POLICE chiefs have been criticised for giving one of their most senior officers more than £30,000 without checking how it was spent.

An independent probe has said Adam Briggs, who retired as deputy chief constable of North Yorkshire Police last February following controversy over an £11,000 training contract with a private firm, would have faced a gross misconduct charge had he still been with the force.

The force paid for Mr Briggs to receive one-to-one executive coaching, even though he was already receiving a £10,000-a-year allowance for personal development coaching and private medical insurance.

The Independent Police Complaints Commission (IPCC) has now concluded it was “unacceptable” for North Yorkshire Police Authority (NYPA) to sanction the money without recording and monitoring its use.

Its report also criticised Mr Briggs for failing to explain what he did with the £31,647.06 he received as an allowance during his time with the force, or why he signed a 24-month training deal with a firm called Enabling Developments without following procedures or gaining authorisation from his bosses.

The issue was revealed when a Freedom of Information request showed he had run up the highest private coaching or mentoring costs of any chief officer in the country, prompting the police authority – which said it did not know of Mr Briggs’ arrangement – to alert the IPCC.

The probe said Mr Briggs failed to co-operate with requests for an interview or statement to explain his actions.

Following the findings, IPCC Commissioner Nicholas Long said: “It is utterly unacceptable that more than £30,000 of public funds can be handed to an officer without any means to audit how that money is used. Although the police authority stipulated what the money was to be used for, they did not check.

“Although Mr Briggs has retired, one would think he would want to take an opportunity to explain what he did with the money and why he claimed a further £11,750 from the public purse.

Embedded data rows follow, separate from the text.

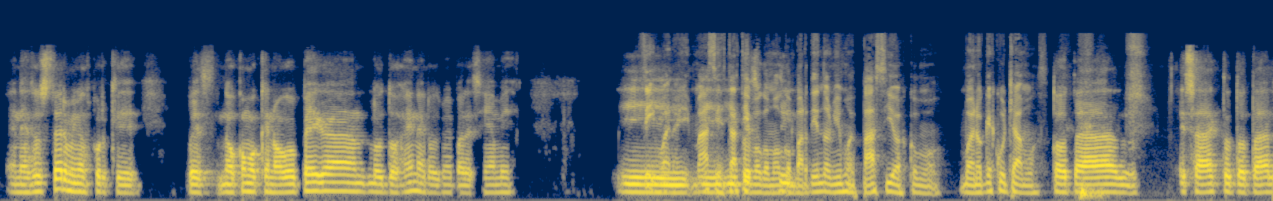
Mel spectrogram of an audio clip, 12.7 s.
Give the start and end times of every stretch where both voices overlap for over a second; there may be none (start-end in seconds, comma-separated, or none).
6.4-8.0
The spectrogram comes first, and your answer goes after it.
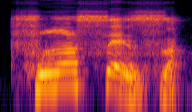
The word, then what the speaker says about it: Française: When S is between two vowels in French, it has the Z sound. Listen to this. Française. The E is silent, but the S, you will hear the sound, the preceding consonant.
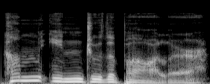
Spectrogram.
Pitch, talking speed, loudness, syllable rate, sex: 110 Hz, 115 wpm, -14 LUFS, 3.0 syllables/s, male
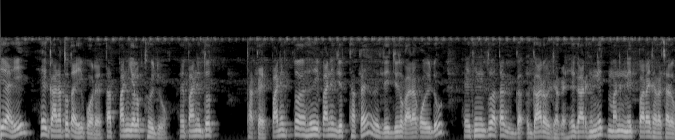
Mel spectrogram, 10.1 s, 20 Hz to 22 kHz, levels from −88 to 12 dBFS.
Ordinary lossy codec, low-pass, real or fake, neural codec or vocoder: none; 7.2 kHz; real; none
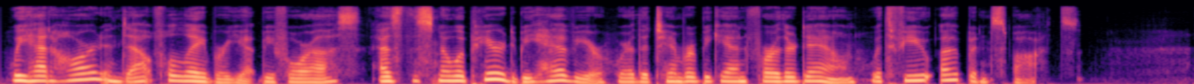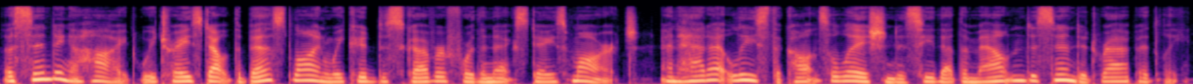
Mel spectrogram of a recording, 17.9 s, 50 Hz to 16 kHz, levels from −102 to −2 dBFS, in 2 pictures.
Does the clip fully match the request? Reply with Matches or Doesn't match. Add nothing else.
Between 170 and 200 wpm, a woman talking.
Matches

“I find his decision not to assist our investigation or answer our questions disappointing. It leaves us with an expenses claim that does not appear to withstand scrutiny and the actions of a senior police officer that do not appear justifiable”

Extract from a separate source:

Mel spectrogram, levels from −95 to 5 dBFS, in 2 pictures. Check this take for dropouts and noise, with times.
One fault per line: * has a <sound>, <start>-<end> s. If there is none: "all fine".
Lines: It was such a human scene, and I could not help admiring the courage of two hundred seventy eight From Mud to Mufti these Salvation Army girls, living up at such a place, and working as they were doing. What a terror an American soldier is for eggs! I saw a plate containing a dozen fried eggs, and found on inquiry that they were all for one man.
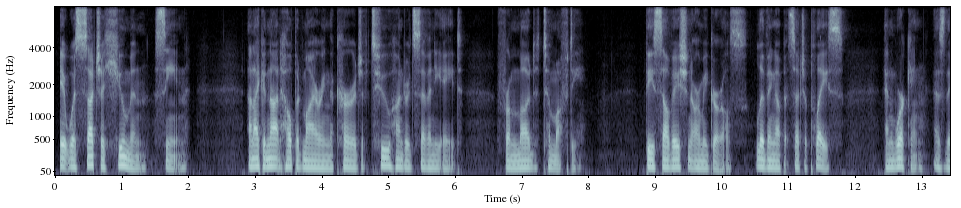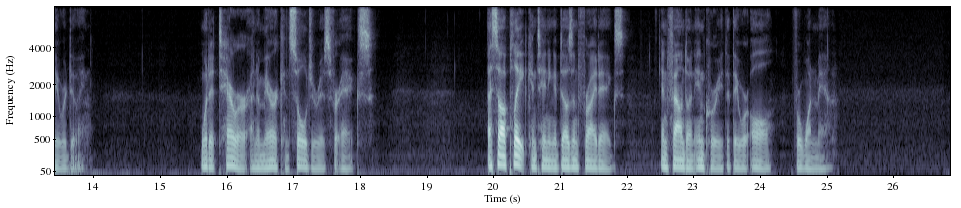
all fine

NYPA chief executive Jeremy Holderness said the allowances were designed to ensure its Chief Constable and their deputy could “perform at the top of their game” and “develop into more senior roles”.

He said: “Such allowances are not unfamiliar in policing, or indeed many other avenues of business, and they are seen to be quite reasonable in the circumstances of employment of senior professionals.”

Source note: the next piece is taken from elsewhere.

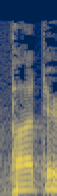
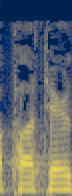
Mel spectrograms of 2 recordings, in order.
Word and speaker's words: pater: Definite article ha, pater, P-A-T, long E-R, ha pater, the Father.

He said such allowances were generally beneficial, and called the IPCC response “disproportionate”, but said: “We agree that, in this instance, sadly the arrangements might not have operated as we would have wished and we have learned lessons for the future.”

Adam Briggs’s retirement followed a series of controversies which also included him being investigated alongside Chief Constable Grahame Maxwell for helping relatives in a recruitment process.